One day, in what proved to be a major turning point in my life, a letter appeared in my mailbox from the dean of the graduate school at Ohio University. I was informed that Professor Edith Wray, with whom I had had two or three courses, had submitted my name for an English department assistantship for a master?s degree with a stipend of $750. My fiancée and I were married Aug. 28, 1949. After a honeymoon on Martha?s Vineyard, we drove back to Athens in my 1931 Studebaker President.
In the following 10 months, I completed the master's degree.Twice during the year, when Professor Wray wanted to attend a meeting or conference that conflicted with her undergraduate classes, she asked me to teach. I felt honored that she thought I could teach a college class. Edith Wray was a very dedicated, effective and fair teacher. Near the end of the year, in a conversation with her, one of us, I don't remember who made the comment that I now was overeducated for practically any other profession except teaching.
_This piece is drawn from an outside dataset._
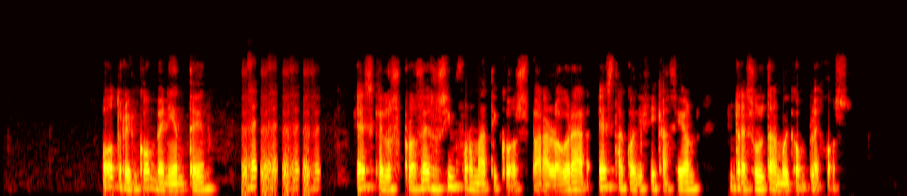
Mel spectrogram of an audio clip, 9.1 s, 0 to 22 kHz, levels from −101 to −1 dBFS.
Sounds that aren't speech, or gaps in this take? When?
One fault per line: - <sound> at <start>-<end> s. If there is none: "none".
- laugh at 2.4-3.2 s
I applied to and was accepted by six graduate schools to work toward a doctorate. I chose Western Reserve University, now Case Western Reserve University, in Cleveland. In the fall of 1952, with an infant daughter in hand, we moved back to my hometown of Boston, where I was hired by Northeastern University. I taught English and one course in literature for three years. I might have stayed longer had I not been offered a position at the University of Miami. With our infant son, 2, and daughter, 4, we drove to Florida. I stayed at the University of Miami for 34 years. All things considered, I had a satisfying and successful career. I retired as professor of English in 1990.
Had Professor Edith Wray not submitted my name for a graduate assistantship, I do not have the faintest idea what I would have done in my life. Although I did thank her during that academic year in which I earned the master's degree, I consider it one of the errata of my life that, in later years, I did not have any contact with her. When, belatedly, I tried to contact her several years ago, I was told that she had passed away.
Robert Sandler, AB '49, MA '50